## [PROMPT]
Go through the listing below and repeat it exactly, omitting each picture.

☆ ☆ ☆ ☆ ☆

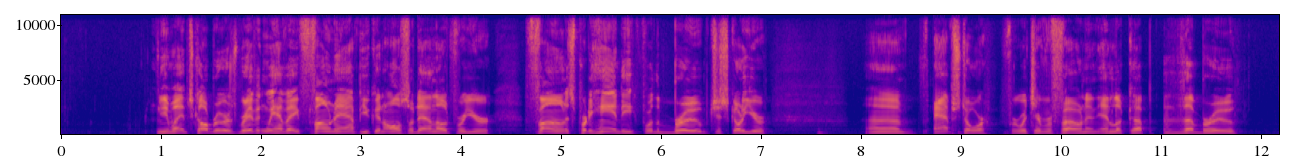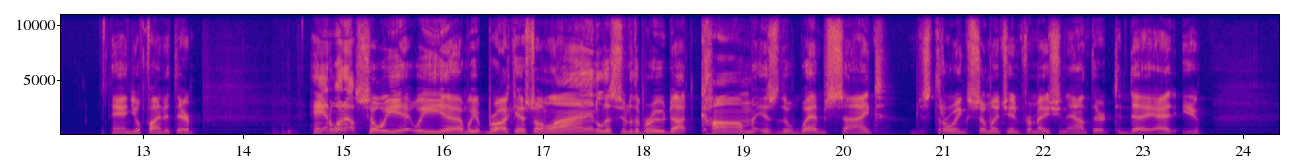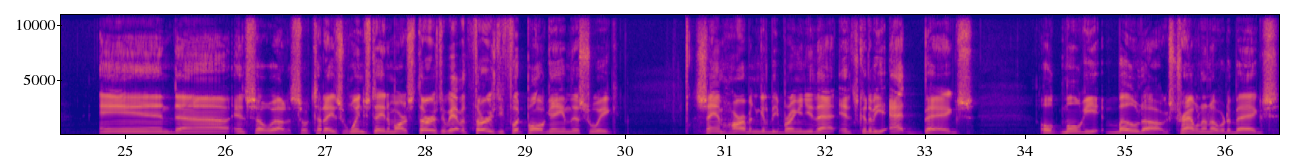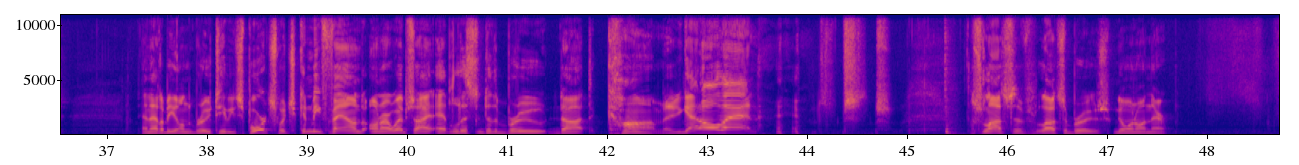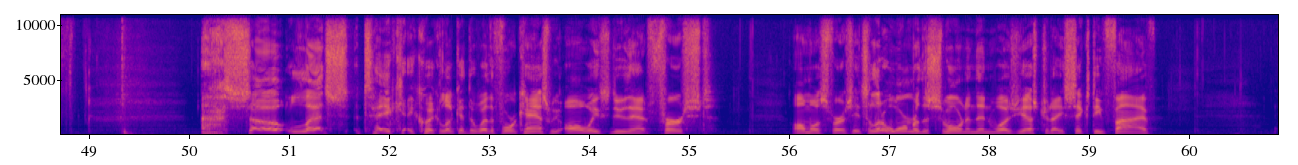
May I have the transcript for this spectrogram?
Anyway, it's called Brewers Briefing. We have a phone app you can also download for your phone. It's pretty handy for the brew. Just go to your uh, app store for whichever phone and, and look up the brew, and you'll find it there. And what else? So we we uh, we broadcast online. Listen to the thebrew.com is the website. I'm just throwing so much information out there today at you and uh, and so well. So today's Wednesday, tomorrow's Thursday. We have a Thursday football game this week. Sam Harbin going to be bringing you that. It's going to be at Beggs. Okmulgee Bulldogs traveling over to Beggs, and that'll be on the Brew TV Sports, which can be found on our website at listentothebrew.com. You got all that? There's lots of lots of brews going on there. So let's take a quick look at the weather forecast. We always do that first, almost first. It's a little warmer this morning than was yesterday 65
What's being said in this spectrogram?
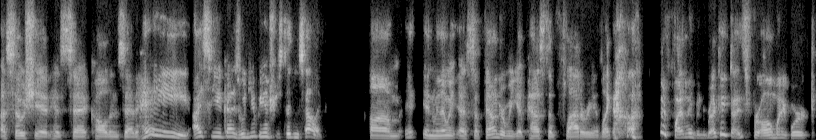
associate has said, called and said, "Hey, I see you guys. Would you be interested in selling?" Um, and then we, as a founder, we get past the flattery of like, I've finally been recognized for all my work,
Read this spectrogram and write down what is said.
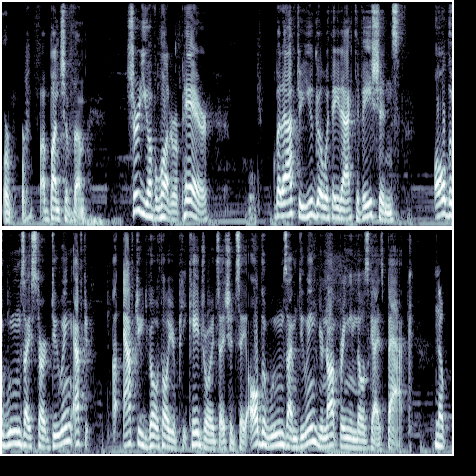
or, or a bunch of them. Sure you have a lot of repair, but after you go with 8 activations, all the wounds I start doing after uh, after you go with all your PK droids, I should say, all the wounds I'm doing, you're not bringing those guys back Nope.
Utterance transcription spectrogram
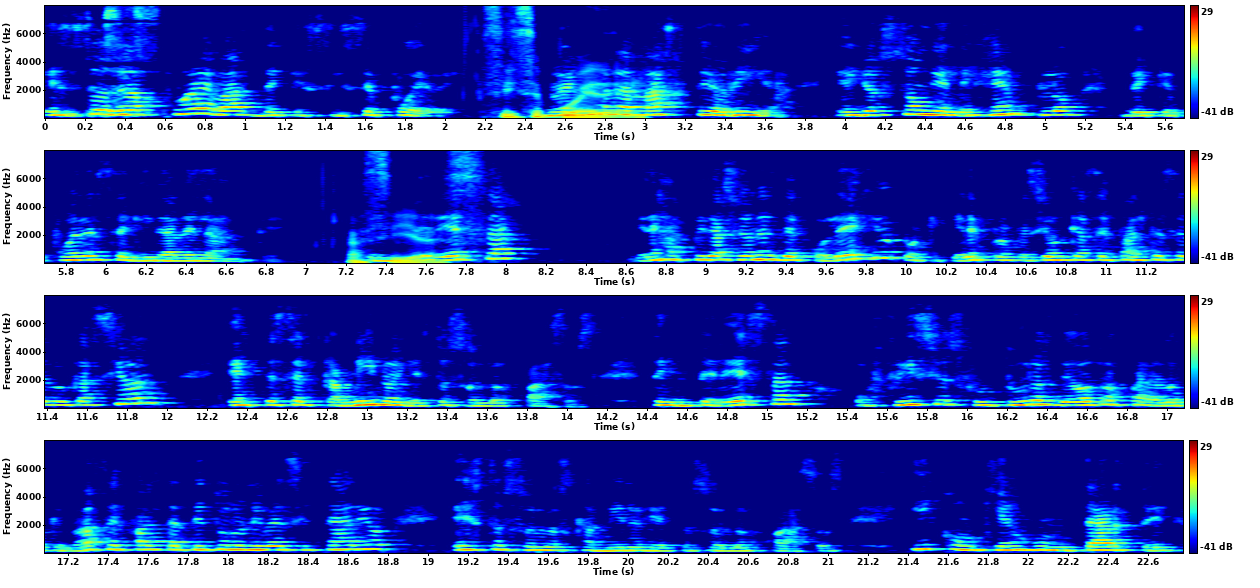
Esto es la prueba de que sí se puede. Sí se no puede. es nada más teoría. Ellos son el ejemplo de que puede seguir adelante. Así es tienes aspiraciones de colegio porque quieres profesión que hace falta esa educación, este es el camino y estos son los pasos. ¿Te interesan oficios futuros de otros para los que no hace falta título universitario? Estos son los caminos y estos son los pasos. Y con quién juntarte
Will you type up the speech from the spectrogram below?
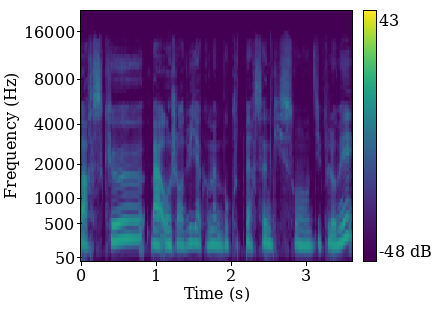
parce que bah, aujourd'hui, il y a quand même beaucoup de personnes qui sont diplômées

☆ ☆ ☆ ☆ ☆

## [EXERCISE RESULT]
May I have the transcript for this spectrogram?
Anyway, it's called Brewers Briefing. We have a phone app you can also download for your phone. It's pretty handy for the brew. Just go to your uh, app store for whichever phone and, and look up the brew, and you'll find it there. And what else? So we we uh, we broadcast online. Listen to the thebrew.com is the website. I'm just throwing so much information out there today at you and uh, and so well. So today's Wednesday, tomorrow's Thursday. We have a Thursday football game this week. Sam Harbin going to be bringing you that. It's going to be at Beggs. Okmulgee Bulldogs traveling over to Beggs, and that'll be on the Brew TV Sports, which can be found on our website at listentothebrew.com. You got all that? There's lots of lots of brews going on there. So let's take a quick look at the weather forecast. We always do that first, almost first. It's a little warmer this morning than was yesterday 65
What's being said in this spectrogram?
associate has said, called and said, "Hey, I see you guys. Would you be interested in selling?" Um, and then we, as a founder, we get past the flattery of like, I've finally been recognized for all my work,
Read this spectrogram and write down what is said.
or, or a bunch of them. Sure you have a lot of repair, but after you go with 8 activations, all the wounds I start doing after uh, after you go with all your PK droids, I should say, all the wounds I'm doing, you're not bringing those guys back Nope.
Utterance transcription spectrogram
Esto es la prueba de que sí se puede. Sí se no puede. es nada más teoría. Ellos son el ejemplo de que puede seguir adelante. Así es tienes aspiraciones de colegio porque quieres profesión que hace falta esa educación, este es el camino y estos son los pasos. ¿Te interesan oficios futuros de otros para los que no hace falta título universitario? Estos son los caminos y estos son los pasos. Y con quién juntarte
Will you type up the speech from the spectrogram below?
parce que bah, aujourd'hui, il y a quand même beaucoup de personnes qui sont diplômées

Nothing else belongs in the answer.